The joys of trying a case...at the last moment: a trial diary story
This morning am in a bright red ruffled shirt with the obligatory black. Here is my confession. Want to wear an old favorite pair of heeled Franco Sarto boots. They will look great with the outfit. There is just one catch. You see, they have been up on the back top shelf patiently waiting for me to take them to the repair shop. For over a year. The toes are a bit pointed and the soles have partially rubbed off at the tips. Looking up at them as they hang over the shelf, you can see the white rubbed away part. No holes. Not quite. But still a bit shoddy. Yet they would be perfect. So (and this is the confession part), pull down the boots. Pull out a black magic marker. Scribble all the white away. And presto. The outfit is now complete.
Judge D has forewarned us she has a criminal matter that will take a little while in the morning. We cool our jets until 10:30. Then the court needs to take a break. Which means we start day 2 at 10:50 a.m. Which means we finish the last round of voir dire. Choose the jury. Then it is time for lunch.
According to our completely useless trial flow chart we should have already put on three witnesses.
Do not yell, roll eyes, pull hair, or cry. Gather black bags and hole up in hallway cubicle. Eat bland lunch and put the finishing touches on the opening.
Steve invited me into the case a month ago. Before ramping up, first waited to see if it would settle. When it didn’t, there was still two weeks to get it all ready.
How can this be. Right? We have cases, like the last one tried, where we spent 3.5 years getting ready for it. How can we ever do a good job coming into a case on basically the eve of trial.

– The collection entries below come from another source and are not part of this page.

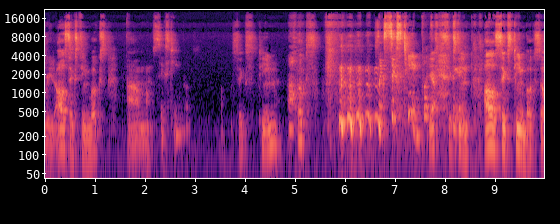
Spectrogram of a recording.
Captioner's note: sarcasm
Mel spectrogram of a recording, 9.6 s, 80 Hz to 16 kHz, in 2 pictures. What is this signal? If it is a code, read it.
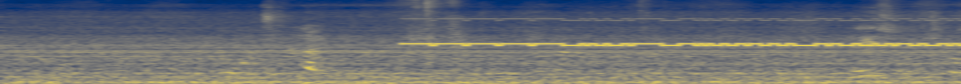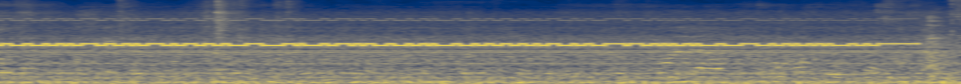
RTTY (45.45 baud, 170 Hz shift), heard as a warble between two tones, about 2200 Hz centre, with radio static and the noise inside a subway train. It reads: OSPITA UNA BIBLIOTECA E IL MUSEO DEL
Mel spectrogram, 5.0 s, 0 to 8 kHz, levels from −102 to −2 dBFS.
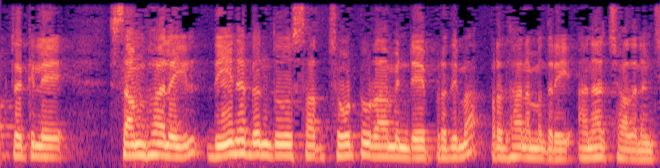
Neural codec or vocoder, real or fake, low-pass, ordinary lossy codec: none; real; 7.2 kHz; none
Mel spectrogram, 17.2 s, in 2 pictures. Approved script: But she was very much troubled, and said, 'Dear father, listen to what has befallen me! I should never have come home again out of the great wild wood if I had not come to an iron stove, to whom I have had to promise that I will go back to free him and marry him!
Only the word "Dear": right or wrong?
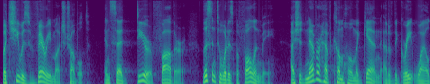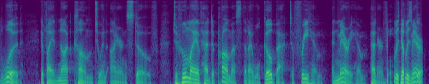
right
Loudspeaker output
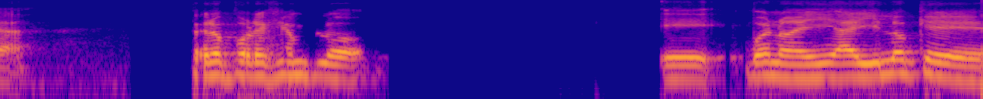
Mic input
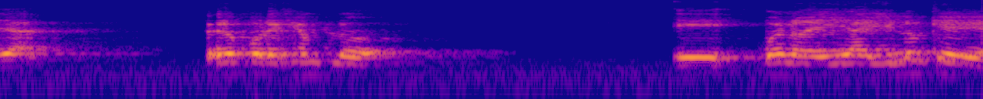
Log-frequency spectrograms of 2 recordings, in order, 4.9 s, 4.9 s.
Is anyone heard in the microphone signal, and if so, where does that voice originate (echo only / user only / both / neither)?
echo only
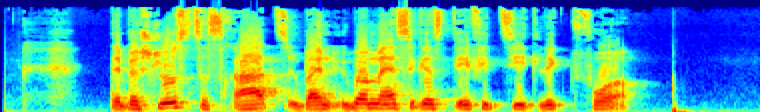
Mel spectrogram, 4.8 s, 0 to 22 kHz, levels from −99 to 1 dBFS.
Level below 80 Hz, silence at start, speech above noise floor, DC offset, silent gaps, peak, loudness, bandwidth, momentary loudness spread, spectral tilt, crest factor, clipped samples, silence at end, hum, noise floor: -36 dBFS; 0.15 s; 23 dB; under 0.1%; none; 0 dBFS; -10 LUFS; 17.5 kHz; 21 LU; -4 dB/octave; 12 dB; under 0.1%; 0.4 s; none; -33 dBFS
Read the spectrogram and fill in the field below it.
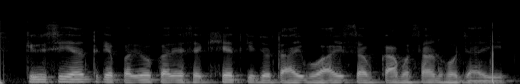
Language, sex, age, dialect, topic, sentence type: Magahi, male, 51-55, Central/Standard, banking, statement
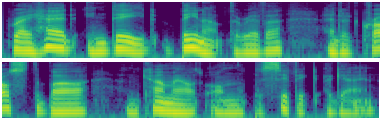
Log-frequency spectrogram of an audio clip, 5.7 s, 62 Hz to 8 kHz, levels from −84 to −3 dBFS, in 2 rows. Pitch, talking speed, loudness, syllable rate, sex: 115 Hz, 200 wpm, -20 LUFS, 5.0 syllables/s, male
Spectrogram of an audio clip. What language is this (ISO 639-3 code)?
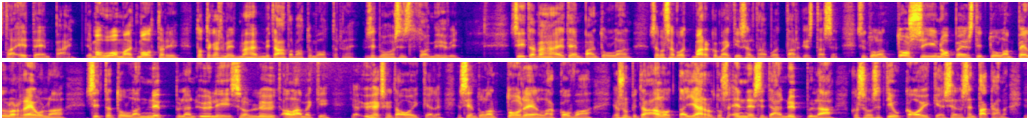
fin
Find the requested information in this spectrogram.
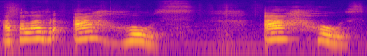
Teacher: a palavra arroz, a última sílaba, roz, ela é a mais forte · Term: oxítona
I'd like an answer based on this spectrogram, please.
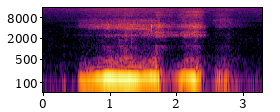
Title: dog snoring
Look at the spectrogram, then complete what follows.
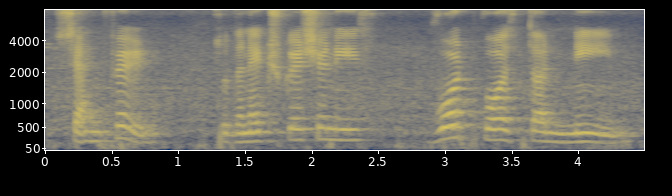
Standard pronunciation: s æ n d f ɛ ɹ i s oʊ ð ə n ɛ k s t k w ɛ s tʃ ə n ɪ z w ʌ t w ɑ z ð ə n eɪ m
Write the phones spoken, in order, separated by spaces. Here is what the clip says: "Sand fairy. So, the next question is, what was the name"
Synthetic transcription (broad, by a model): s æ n f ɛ l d s oʊ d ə n ɛ k s t k w ɛ s tʃ ə n ɪ z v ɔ t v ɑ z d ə n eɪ m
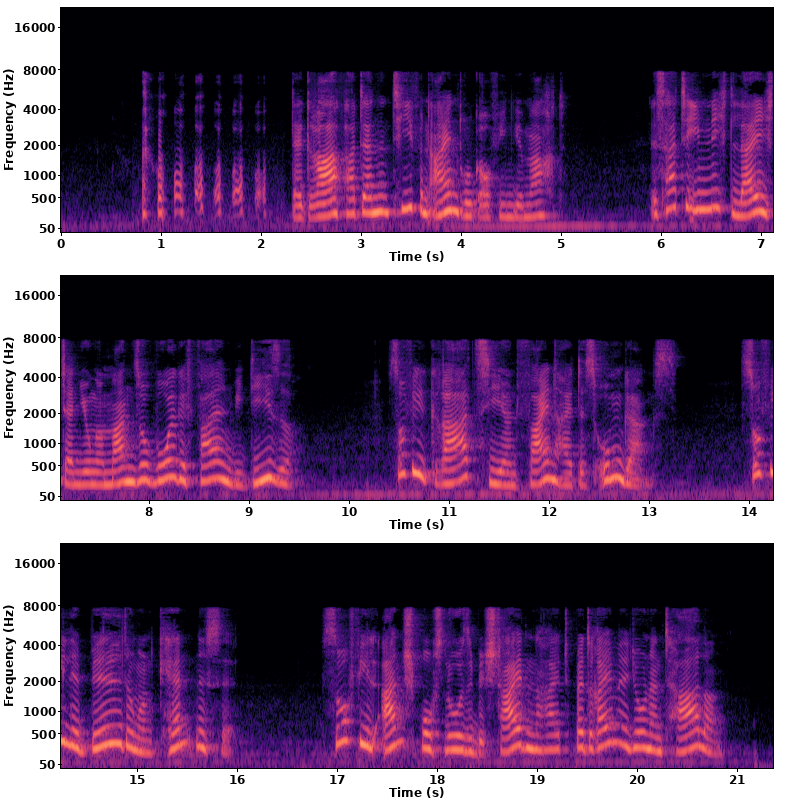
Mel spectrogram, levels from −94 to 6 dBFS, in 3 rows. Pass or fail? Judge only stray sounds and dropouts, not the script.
fail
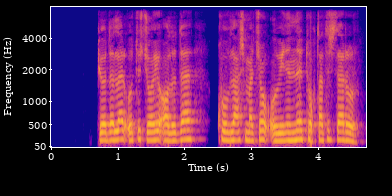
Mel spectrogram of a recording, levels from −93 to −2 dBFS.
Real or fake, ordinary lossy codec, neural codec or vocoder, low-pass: real; AAC, 48 kbps; none; 7.2 kHz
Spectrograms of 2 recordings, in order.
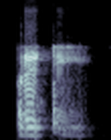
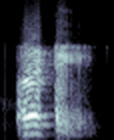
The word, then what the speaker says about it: pretty: So letter A is pronounced as E. Letter E is pronounced as E. City.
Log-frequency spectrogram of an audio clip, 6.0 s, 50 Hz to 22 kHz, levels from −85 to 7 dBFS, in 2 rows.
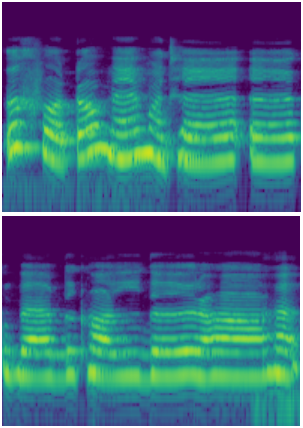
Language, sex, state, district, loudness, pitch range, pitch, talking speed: Hindi, female, Madhya Pradesh, Umaria, -13 LUFS, 210-235 Hz, 220 Hz, 100 wpm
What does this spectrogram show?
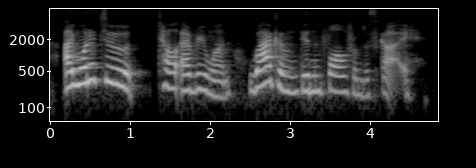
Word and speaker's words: WACCM: He said the whole atmosphere community climate model has to be pronounced as WACCM.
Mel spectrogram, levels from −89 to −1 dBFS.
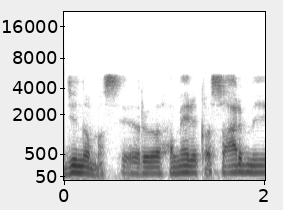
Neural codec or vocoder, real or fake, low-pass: codec, 16 kHz, 1 kbps, X-Codec, HuBERT features, trained on LibriSpeech; fake; 5.4 kHz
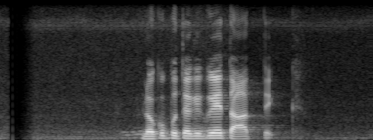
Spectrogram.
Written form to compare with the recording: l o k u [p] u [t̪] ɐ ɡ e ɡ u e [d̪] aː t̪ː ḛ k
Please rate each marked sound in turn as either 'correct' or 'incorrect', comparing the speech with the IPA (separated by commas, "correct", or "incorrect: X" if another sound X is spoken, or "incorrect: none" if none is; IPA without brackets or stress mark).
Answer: correct, correct, incorrect: t̪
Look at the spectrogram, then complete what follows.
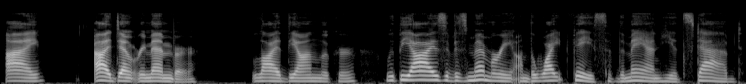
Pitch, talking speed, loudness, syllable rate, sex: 155 Hz, 175 wpm, -21 LUFS, 5.1 syllables/s, female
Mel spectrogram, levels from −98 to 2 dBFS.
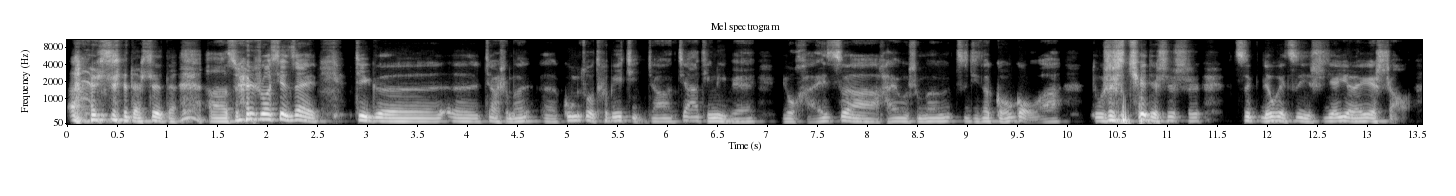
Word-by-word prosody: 啊， 190 Hz, -, +4 dB
是 180 Hz, -2 st, +4 dB
的 135 Hz, -, +1 dB
是 130 Hz, +3 st, +4 dB
的， 115 Hz, -3 st, -6 dB, 0.3 s
啊， 120 Hz, -1 st, 0 dB
虽 155 Hz, +8 st, +2 dB
然 210 Hz, -, +6 dB
说 205 Hz, 0 st, +6 dB
现 200 Hz, -3 st, +6 dB
在 155 Hz, -9 st, +2 dB, 0.4 s
这 165 Hz, -3 st, +7 dB
个， 125 Hz, -3 st, +1 dB
呃， 125 Hz, -3 st, -5 dB
叫 120 Hz, +2 st, -7 dB
什 115 Hz, 0 st, -9 dB
么， 120 Hz, +4 st, -3 dB, 0.2 s
呃， 115 Hz, -2 st, -11 dB
工 155 Hz, +6 st, -2 dB
作 155 Hz, -2 st, -3 dB
特 135 Hz, +2 st, -10 dB
别 150 Hz, +1 st, -1 dB
紧 150 Hz, -, -10 dB
张， 120 Hz, 0 st, -10 dB
家 145 Hz, +4 st, -9 dB
庭 130 Hz, -2 st, -3 dB
里 120 Hz, -, -1 dB
边 110 Hz, 0 st, -10 dB, 0.2 s
有 115 Hz, 0 st, -8 dB
孩 110 Hz, +3 st, -11 dB
子 135 Hz, +3 st, -1 dB
啊， 115 Hz, -5 st, -5 dB
还 105 Hz, +3 st, -12 dB
有 125 Hz, -1 st, -5 dB
什 115 Hz, 0 st, -9 dB
么 125 Hz, +3 st, -4 dB
自 130 Hz, -2 st, -9 dB
己 115 Hz, -, -11 dB
的 125 Hz, +1 st, -4 dB
狗 120 Hz, 0 st, -6 dB
狗 140 Hz, -9 st, -7 dB
啊， 110 Hz, +3 st, -14 dB, 0.3 s
都 140 Hz, -, -3 dB
是 170 Hz, -, +5 dB
确 -, -, +7 dB
确 140 Hz, -, +2 dB
实 140 Hz, +4 st, -3 dB
实 140 Hz, -1 st, -10 dB, 0.3 s
自 155 Hz, -, -1 dB
留 135 Hz, +3 st, +1 dB
给 150 Hz, -, +1 dB
自 135 Hz, +3 st, -4 dB
己 130 Hz, -, -1 dB
的 -, -, -5 dB
时 125 Hz, +2 st, -10 dB
间 135 Hz, +1 st, 0 dB
越 150 Hz, -, +2 dB
来 125 Hz, -1 st, -2 dB
越 130 Hz, -1 st, 0 dB
少， 125 Hz, -1 st, -7 dB
125 Hz, 265 characters per minute, -19 LUFS, 120-145 Hz, 0.4 s, 这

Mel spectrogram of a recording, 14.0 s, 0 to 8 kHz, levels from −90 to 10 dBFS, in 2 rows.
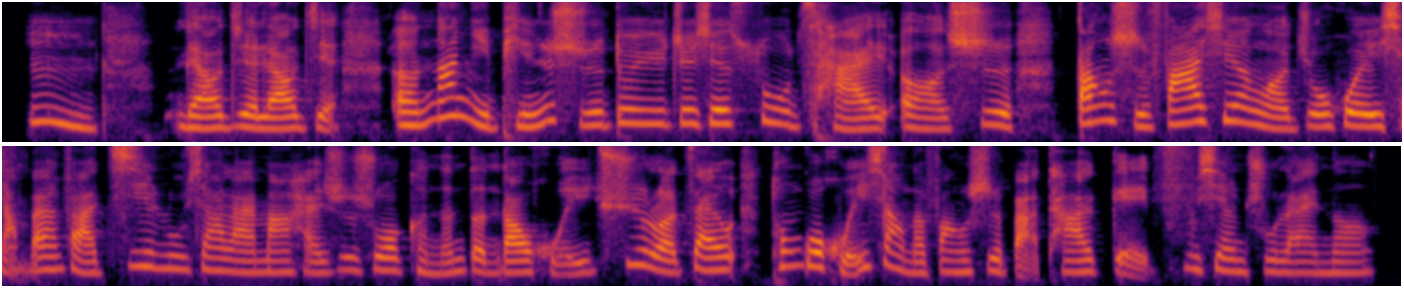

My favorite program on Netflix is Drop Dead Diva. There isn’t enough time in this diary to explain this show to you. But blog entry http://www.karenkoehlerblog.com/2013/02/drop-dead-diva-rules/ gives you an idea.
Here’s what I like about Drop Dead Diva. You get the client in the morning. And by afternoon you are trying the case. How cool is that.
No focus groups. No written discovery. No depositions. Just bang – you are in trial.
There is a lesson to be learned here. Even though a case can take years to investigate, prepare for and build up; it doesn’t take years to try.
Steve has done all the prep work. He could try this case by himself. But there is a synergy that comes with having two very different lawyers. We share the load. The stress decreases exponentially. He knows all the details. I see big picture and first impressions. We have a broader perspective.
Plus this all really bugs Jodi. Yesterday she asked Steve if he would change seats with me (I’m sitting right next to her). Apparently she doesn’t like my whispers. Today I mispronounce her name at least twice. She finally gets irritated enough to correct me on the record. I’ll probably forget it again by tomorrow.
But I’ve digressed… In fact, I was going to tell you my trial tip. About staying in the moment, preparing for the moment, and not obsessing about tomorrow.
Back to the story.
We do our openings. I finished the PPT on Sunday. After all these delays, use version #5. Version #1 would probably have been just fine. But give a lawyer more time and we’ll keep fussing with it until the very end.
Jodi or is it Joni… Well, she does opening the same way she does voir dire. Monotone. Halting voice. No visuals. No particular theme or train of thought. It’s just another recycled version of the - she isn’t really injured storyline.
Her unimpressive performance doesn’t give us confidence. Just because Allstate is being sued directly doesn’t mean the jury is any less jaded about people who are injured in car crash cases. They believe insurance companies need to only pay worthy claims and that people try to milk the system.
We have some challenges on this case. And Jodi spells them all out. Including that P had back surgery on the adjacent level of her spine, just four months before this crash.
We put on the police officer. Just in case the jury doesn’t believe the crash actually happened. A coworker. Just in case the jury doesn’t believe P actually was working at the time and was unable to return to her former position. Then Dr. G the chiropractor. Except Dr. G is really Nic Bacetich (trial lawyer from Everett). You see, Dr. G wanted us to pay him $900 per hour to travel, wait and testify. And by gosh, we just couldn’t quite stomach that. So Steve deposed him. And Nic is playing him. Let me just say this – Nic is one of the best chiros have ever seen testify. Has a great voice and aura. Have to squint at him from time to time because it doesn’t even sound like he is reading a script. It all flows so naturally. Steve is displaying the exhibits via his ipad which he has wirelessly hooked up to an apple tv device which is hooked to my projector. It is all really quite lovely.
Despite the monotone, Jodi does a darned good cross.
The day ends with the ex husband. He’s bought a new jacket to testify in. He wanders a lot. But is charming and so very earnest. Jodi objects half a dozen times. Which comes across as quite petty. The best is when she objects to his answer that she asks during cross. Uh, you can’t object to your own question. She struggles a bit before figuring this out. Then moves to strike the answer. Which is granted.